Or least it would be adorable if it weren’t directly facilitating the slaughter of hundreds of thousands of people.
I recently had a pleasant and professional exchange with the Atlantic Council’s neoconservative propagandist Eliot Higgins, in which he referred to independent investigative journalist Vanessa Beeley as “bonkers” and myself as “crazy,” and I called him a despicable bloodsucking ghoul. I am not especially fond of Mr. Higgins.
You see this theme repeated again and again and again in Higgins’ work; the U.S.-centralized power establishment which facilitated terrorist factions in Syria is the infallible heroic Good Guy on the scene, and anyone who doesn’t agree is a mentally deranged lunatic.
This is also the model for the greater imperialist propaganda construct, not just with regard to Syria but with Russia, North Korea, Iran, and any other insolent government which refuses to bow to American supremacist agendas.
It works like this: first, the oligarch-owned establishment media, which itself is chock full of Council on Foreign Relations members, uses other warmongering think tanks and its own massive funding to force deep state psy-ops like Russiagate and Iraqi WMDs into becoming the mainstream narrative.
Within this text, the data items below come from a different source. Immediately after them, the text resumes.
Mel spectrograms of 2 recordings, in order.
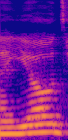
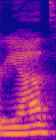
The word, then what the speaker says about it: yod: The yods or yads of the tarot, either pronunciation we can go with, come raining down, overflowing, new doors open for you.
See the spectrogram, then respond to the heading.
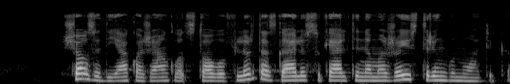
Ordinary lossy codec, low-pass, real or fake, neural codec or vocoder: AAC, 96 kbps; 14.4 kHz; real; none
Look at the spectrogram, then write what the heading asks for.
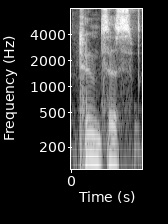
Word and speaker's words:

Second, they use the mainstream, widely accepted status of this manufactured narrative to paint anyone who questions it as a mentally defective tinfoil hat-wearing conspiracy theorist.
It’s a perfect scheme. The mass media has given a few elites the ability to effectively turn a false story that they themselves invented into an established fact so broadly accepted that anyone who doubts it can be painted in the exact same light as someone who doubts the roundness of the Earth. The illusion of unanimous agreement is so complete that blatant establishment psy-ops are placed on the same level as settled scientific fact, even though it’s made of little else but highly paid pundits making authoritative assertions in confident tones of voice day after day.
Yes, it is a perfect scheme. But there also happens to be a name for it.
In a lucid essay titled “Gaslighting: State Mind Control and Abusive Narcissism,” Vanessa Beeley writes the following:
“The psychological term ‘Gaslighting’ comes from a 1944 Hollywood classic movie called ‘Gaslight.’ Gaslighting describes the abuse employed by a narcissist to instill in their victim’s mind, an extreme anxiety and confusion to the extent where they no longer have faith in their own powers of logic, reason and judgement. These gaslighting techniques were adopted by central intelligence agencies in the U.S. and Europe as part of their psychological warfare methods, used primarily during torture or interrogation.”
Anyone who has been in an abusive relationship is likely to be familiar with this textbook abuse tactic to some extent, because it is such a useful tool for crippling the better judgment and alarm bells we all have which are meant to help us avoid situations that are harmful to us.
If someone with confidence in their own clear judgment feels certain that their significant other is cheating, for example, there is likely to be a confrontation and some clothes out on the front lawn. If your significant other can convince you that you are paranoid or crazy, however, you will doubt what you are seeing and accept the stories you’re being told by someone who appears to be a lot more grounded in reality than you are.
Any degree of abuse can be justified in this way. The documentary “What Happened, Miss Simone?” tells an anecdote of jazz legend Nina Simone once having been tied up, raped, beaten and held at gunpoint by her husband, who left and then returned telling her she’d imagined the entire thing. And it worked.
We see the same thing today with the establishment Syria narrative and the Russiagate psy-op, which are both riddled with plot holes and depend on the irrational position that the same establishment which manufactured support for the Iraq invasion using lies is now beneficent and trustworthy. But if you point out the many reasons to be skeptical of these narratives, you belong in the crazy box.
The good news is that there is an easy remedy for this tactic. We need only to be thoroughly confident in our own judgment.
History has testified unequivocally that extreme skepticism is the only rational response to have toward establishment narratives, especially when those narratives are beating the drums of war. The U.S. war machine has an extensive history of using lies, false flags and propaganda to manufacture support for its bloodthirsty agendas, and the adage that truth is the first casualty of war holds up flawlessly in cases of both hot war and cold war. It is simply self-evident that there is no good reason to take these people at their word, and every reason not to.
Your own educated best guess about what is going on in the world is infinitely superior to placing unquestioning faith in an establishment which has a vested interest in lying to you and a demonstrable history of doing so. Trust yourself and have full confidence that your conclusions, however imperfect, are always superior to those of known liars and manipulators.
Never, ever let anyone bully and cajole you for being skeptical of mainstream narratives instead of believing the say-so of malignant deceivers. Trust yourself. You are not being crazy, you are behaving logically. Don’t let them gaslight you.
Caitlin Johnstone is a rogue journalist, poet, and utopia prepper who publishes regularly at Medium. Follow her work on Facebook, Twitter, or her website. She has a podcast and a new book Woke: A Field Guide for Utopia Preppers.